* [DIRECTIONS FOR THIS TASK]
Exact reproduction of all the data is required, with pictures excluded.

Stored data
****************************************

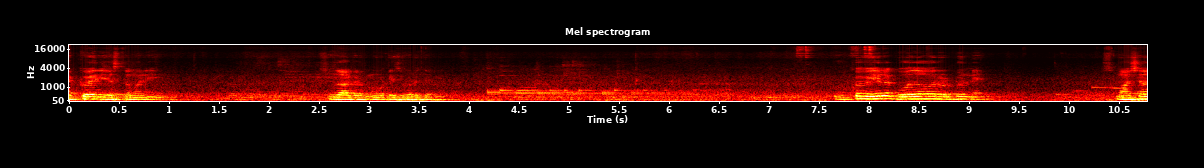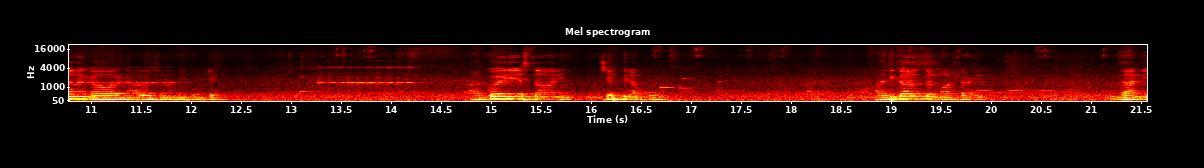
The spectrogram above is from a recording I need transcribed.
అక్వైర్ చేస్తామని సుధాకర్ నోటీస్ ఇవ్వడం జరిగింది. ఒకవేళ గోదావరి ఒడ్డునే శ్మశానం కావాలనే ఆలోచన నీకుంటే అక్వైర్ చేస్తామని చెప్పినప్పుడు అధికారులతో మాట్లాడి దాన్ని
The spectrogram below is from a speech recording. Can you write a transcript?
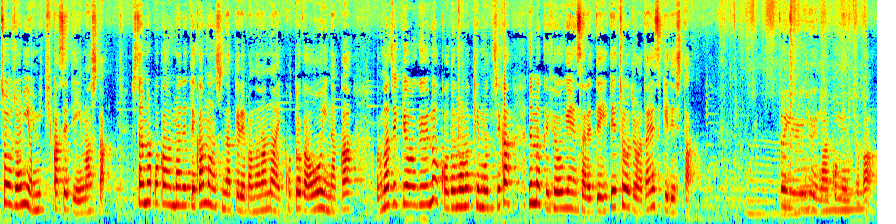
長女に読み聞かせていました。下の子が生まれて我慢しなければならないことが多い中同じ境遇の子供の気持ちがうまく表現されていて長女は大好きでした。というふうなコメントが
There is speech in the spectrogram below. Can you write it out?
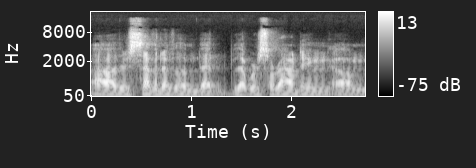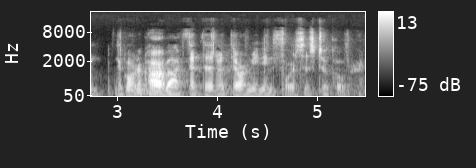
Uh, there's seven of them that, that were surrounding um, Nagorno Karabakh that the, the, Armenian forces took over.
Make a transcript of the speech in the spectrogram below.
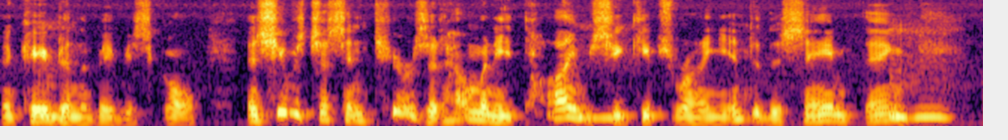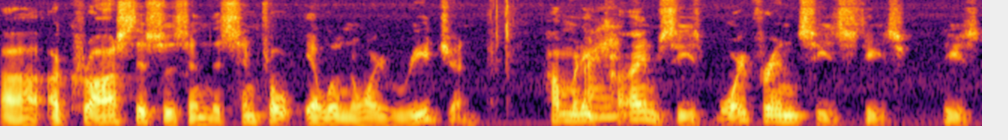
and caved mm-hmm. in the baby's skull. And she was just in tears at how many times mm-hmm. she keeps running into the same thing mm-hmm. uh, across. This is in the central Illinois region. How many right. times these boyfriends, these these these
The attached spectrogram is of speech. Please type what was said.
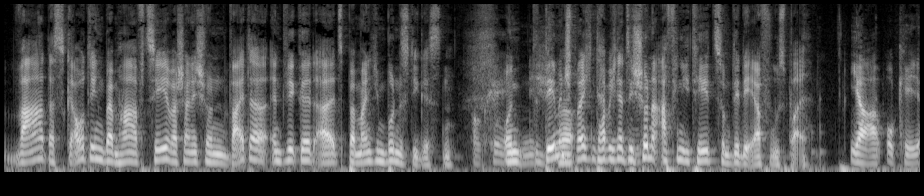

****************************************

* [TASK SOLUTION]
The spectrogram above is from a recording I need transcribed.
అక్వైర్ చేస్తామని సుధాకర్ నోటీస్ ఇవ్వడం జరిగింది. ఒకవేళ గోదావరి ఒడ్డునే శ్మశానం కావాలనే ఆలోచన నీకుంటే అక్వైర్ చేస్తామని చెప్పినప్పుడు అధికారులతో మాట్లాడి దాన్ని
The spectrogram below is from a speech recording. Can you write a transcript?
長女に読み聞かせていました。下の子が生まれて我慢しなければならないことが多い中同じ境遇の子供の気持ちがうまく表現されていて長女は大好きでした。というふうなコメントが
There is speech in the spectrogram below. Can you write it out?
Uh, there's seven of them that, that were surrounding um, Nagorno Karabakh that the, the, Armenian forces took over.
Make a transcript of the speech in the spectrogram below.
and caved mm-hmm. in the baby's skull. And she was just in tears at how many times mm-hmm. she keeps running into the same thing mm-hmm. uh, across. This is in the central Illinois region. How many right. times these boyfriends, these these these
The attached spectrogram is of speech. Please type what was said.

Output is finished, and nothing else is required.